Funding of fitness programs for people with disabilities has been greatly reduced in recent years. Lance used to work out at Courage Center three times a week. Cuts have reduced his fitness sessions to one a week and require out-of-pocket payments.

"I know my capabilities," Lance says. "And sometimes the limitations I deal with from the outside are greater than my own."

Zoe: A bright future
All seven-year-old Zoe wants to do is play with her friends - and walk. Cerebral palsy and seizures make walking a challenge for her, but she has been getting the help she needs from the start. When Zoe was just 20 months old, her parents, Stan and Jodi, took her to Courage Center for physical therapy. In time, Zoe was able to walk with a walker.

In 2010, the Greens came back to Courage Center for the Intensive Therapy program. "Our goal was to help Zoe gain enough core strength to stabilize her movements and allow her to walk with a smoother, more stabilized gait," Jodi says.

Zoe and her Intensive Therapy team worked three hours each day, five days a week, for three weeks. "Zoe learned to use walking sticks," her mom says proudly. "Now she's starting to practice walking with just one stick."

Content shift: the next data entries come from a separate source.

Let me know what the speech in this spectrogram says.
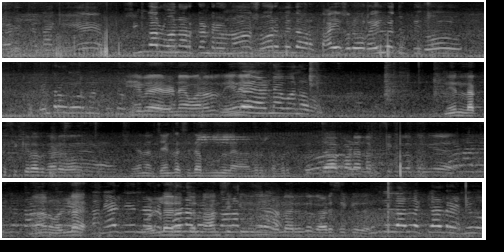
ಕೆಳಗೆ ಚೆನ್ನಾಗಿ ಸಿಂಗಲ್ ಓನರ್ ಕಂಡ್ರಿ ಇವನು. ಶೋರೂಮಿಂದ ಅವ್ರ ತಾಯಿ ಹೆಸರು ರೈಲ್ವೆ ದುಡ್ಡಿದು. ಸೆಂಟ್ರಲ್ ಗೌರ್ಮೆಂಟ್ ನೀವೇ ಎರಡನೇ ಓನರ್ ನೀನೇ. ನೀವೇ ಎರಡನೇ ಓನರು ನೀನು ಲಕ್ ಸಿಕ್ಕಿರೋದು ಗಾಡಿ ಹೋಗಿ. ಏನೋ ಜಂಗಲ್ ಸಿದ್ದಪ್ಪಲ್ಲ ಅದೃಷ್ಟ ಬರುತ್ತೆ ಸಿದ್ದಾಪಣ್ಣ ಲಕ್ ಸಿಕ್ಕಿರೋದು ನಿನಗೆ ನಾನು ಒಳ್ಳೆ ಒಳ್ಳೆ ರೀತಿ ನಾನು ಸಿಕ್ಕಿದ್ದೀನಿ ಒಳ್ಳೆ ರೀತಿ ಗಾಡಿ ಸಿಕ್ಕಿದೆ. ಇಲ್ಲ ಅಂದ್ರೆ ಕೇಳ್ರಿ ನೀವು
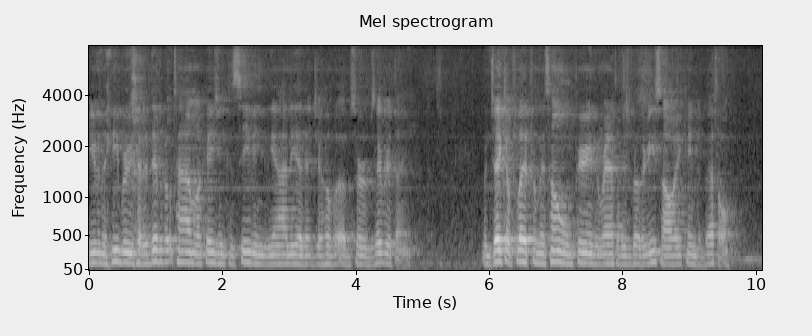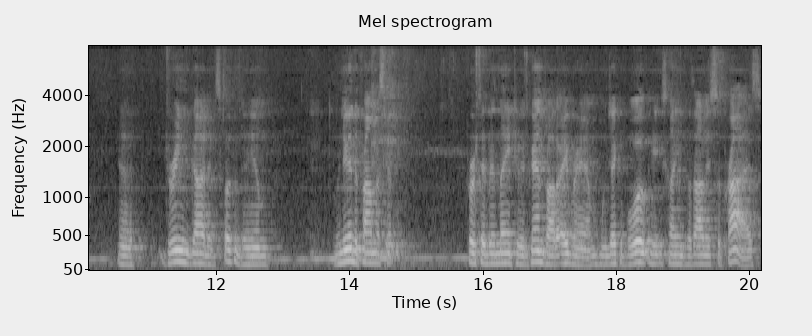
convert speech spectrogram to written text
Even the Hebrews had a difficult time on occasion conceiving the idea that Jehovah observes everything. When Jacob fled from his home, fearing the wrath of his brother Esau, he came to Bethel. And a dream God had spoken to him, renewing the promise that first had been made to his grandfather Abraham. When Jacob awoke, he exclaimed with obvious surprise,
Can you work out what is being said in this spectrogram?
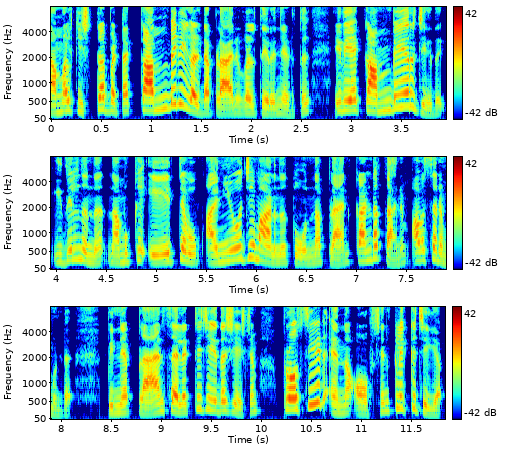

Improved ambulatory freedom - unassisted walking - is important to this little dynamo, who loves playing house, dolls, and school with her friends and has an active imagination. Thanks to therapy, Zoe's future looks bright. "Therapy has enabled Zoe to gain the strength she needs to participate in activities and lead a full life," Jodi says. "Down the road, I envision Zoe progressing, walking stably with a single walking stick, flourishing in all she does."
Zoe Green